We’ve all been there. You need a ride to the airport at 4:00 in the morning. Your car won’t start and you need a jump before work. Maybe your babysitter cancelled last minute and you are desperate for a back-up plan.
We’ve all been in a tight spot and had to rely on our friends and family for the support we needed. Sometimes, asking for that help comes naturally and easily. Sometimes, asking for help is just the worst.
Maybe you hate to be vulnerable and admit you can’t do it all.
Maybe everyone else is busy and you don’t want to add your burdens to theirs.
Maybe you’re worried others will see you at your lowest and think less of you.
Maybe you just don’t have those people around you that are willing to do life with you.
So what does this have to do with foster care?
Foster parents feel the lack of social support much more keenly. Because of the complex, confidential and ever-changing world foster parents enter into, they have to call on their support systems regularly.
It is tough to ask for help all the time. You feel guilty and so needy!
What if instead of putting foster parents in a position where they had to ask for help, we instead ‘flipped the script’ and regularly asked foster parents how we can help them?
Instead of the dreaded “Let me know how I can help!”, what if we asked meaningful, helpful questions instead.
“I’m making lasagna this week, can I bring you a pan?”
“My teenager has a lawn-mowing business and s/he mows in your area on Thursdays. Can s/he come cut your grass for free?”
“I’d love to babysit your kids this week so you can go on a date night, would Friday or Saturday work better?”
“When do you have court this month? Can I be praying for anything specifically for that meeting?”

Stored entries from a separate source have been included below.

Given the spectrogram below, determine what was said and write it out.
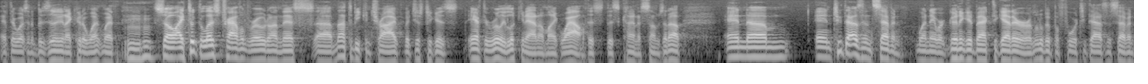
if there wasn't a bazillion I could have went with. So I took the less traveled road on this, uh, not to be contrived, but just because after really looking at it, I'm like, wow, this this kind of sums it up. And um, in 2007, when they were going to get back together, or a little bit before 2007,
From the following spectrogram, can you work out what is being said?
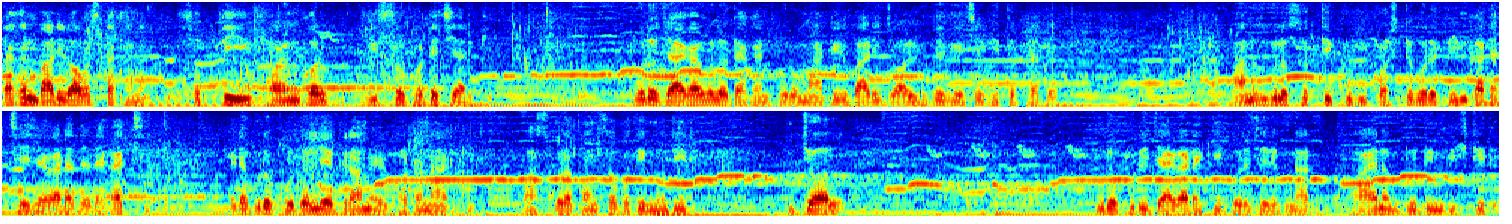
দেখেন বাড়ির অবস্থাখানা। সত্যি ভয়ঙ্কর দৃশ্য ঘটেছে আর কি। পুরো জায়গাগুলো দেখেন, পুরো মাটির বাড়ি, জল ঢুকে গিয়েছে ভিতরটাতে। মানুষগুলো সত্যি খুবই কষ্ট করে দিন কাটাচ্ছে এই জায়গাটাতে দেখাচ্ছি। এটা পুরো কোদলিয়া গ্রামের ঘটনা আর কি। পাঁশকুড়া কংসাপতি নদীর জল। পুরোপুরি জায়গাটা কি করেছে দেখুন, আর ভয়ানক দুদিন বৃষ্টিতে।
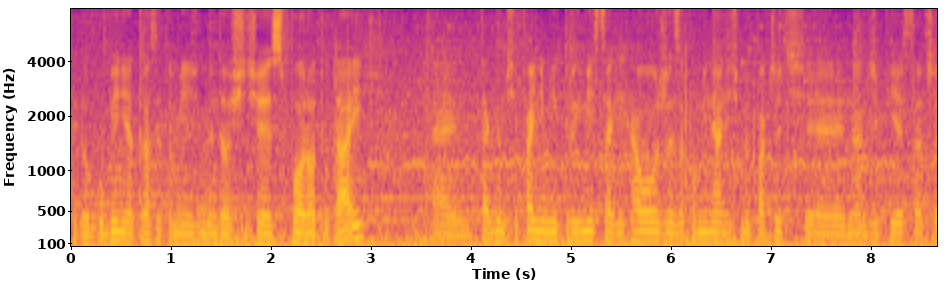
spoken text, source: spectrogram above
Tego gubienia trasy to mieliśmy dość e, sporo tutaj. E, Tak nam się fajnie w niektórych miejscach jechało, że zapominaliśmy patrzeć e, na GPS-a czy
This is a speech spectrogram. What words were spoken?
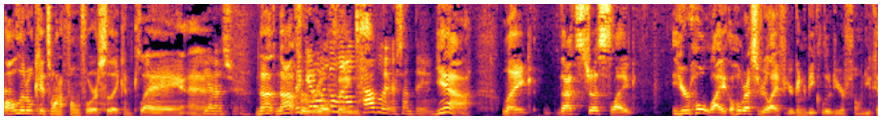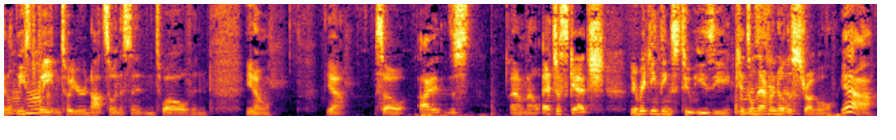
all little kids want a phone for so they can play and Yeah, that's true. Not not they for get real like a little things. tablet or something Yeah, like that's just like your whole life, the whole rest of your life, you're going to be glued to your phone. You can at least Mm-hmm. wait until you're not so innocent and 12, and you know, yeah. So I just, I don't know. Etch a sketch. You're making things too easy. Kids will never know the struggle. Yeah.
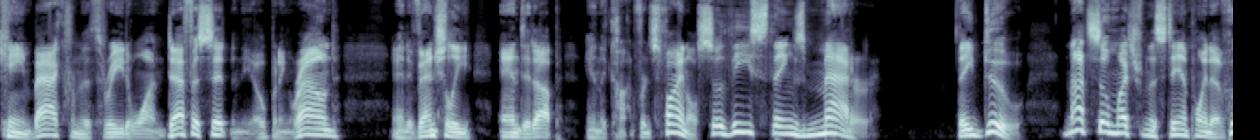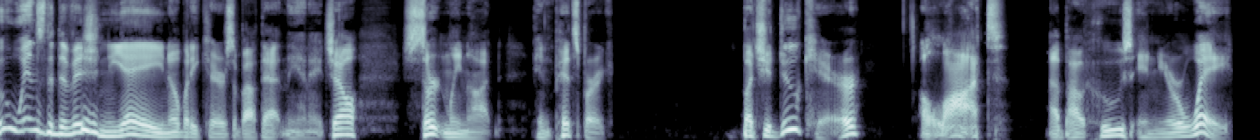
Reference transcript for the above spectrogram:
came back from the three to one deficit in the opening round and eventually ended up in the conference final. So these things matter. They do. Not so much from the standpoint of who wins the division. Yay, nobody cares about that in the NHL. Certainly not in Pittsburgh. But you do care a lot about who's in your way,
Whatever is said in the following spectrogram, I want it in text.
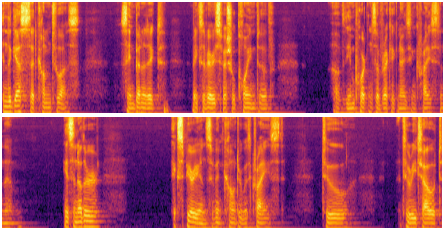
In the guests that come to us, St. Benedict makes a very special point of, of the importance of recognizing Christ in them. It's another experience of encounter with Christ to, to reach out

If you have a foster parent in your life, try flipping the script and offering your help in specific, intentional ways. You’ll be amazed what a difference you can make in the life of a child and their family.